*** Records provided ***
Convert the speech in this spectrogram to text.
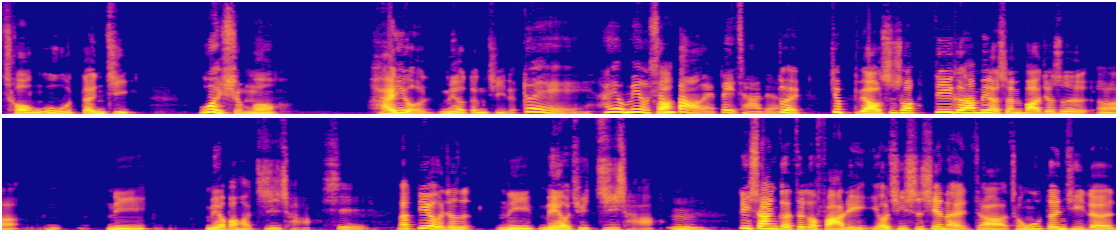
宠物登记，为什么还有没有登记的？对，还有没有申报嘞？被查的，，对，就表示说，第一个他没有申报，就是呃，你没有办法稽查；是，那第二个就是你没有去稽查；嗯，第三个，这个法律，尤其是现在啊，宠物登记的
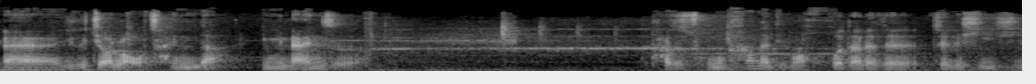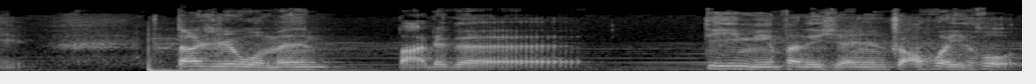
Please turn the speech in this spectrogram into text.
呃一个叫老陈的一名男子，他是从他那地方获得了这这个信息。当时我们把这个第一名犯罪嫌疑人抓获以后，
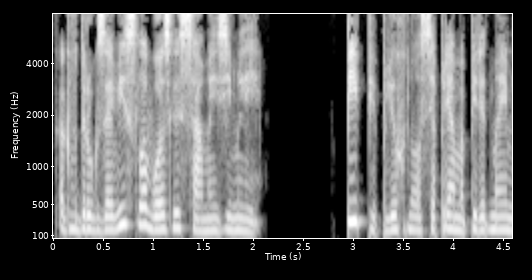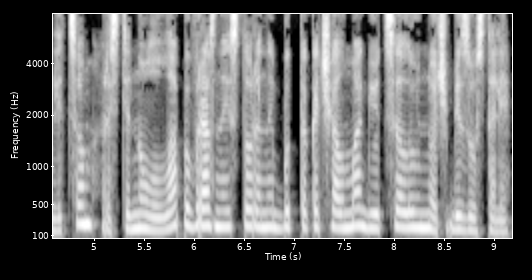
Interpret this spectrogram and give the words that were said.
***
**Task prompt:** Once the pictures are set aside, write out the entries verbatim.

**Expected answer:**
Convert the speech in this spectrogram to text.
宠物登记，为什么还有没有登记的？对，还有没有申报嘞？被查的，，对，就表示说，第一个他没有申报，就是呃，你没有办法稽查；是，那第二个就是你没有去稽查；嗯，第三个，这个法律，尤其是现在啊，宠物登记的
Please turn the speech in this spectrogram into text.
呃一个叫老陈的一名男子，他是从他那地方获得了这这个信息。当时我们把这个第一名犯罪嫌疑人抓获以后，
Interpret this spectrogram and give the words that were said.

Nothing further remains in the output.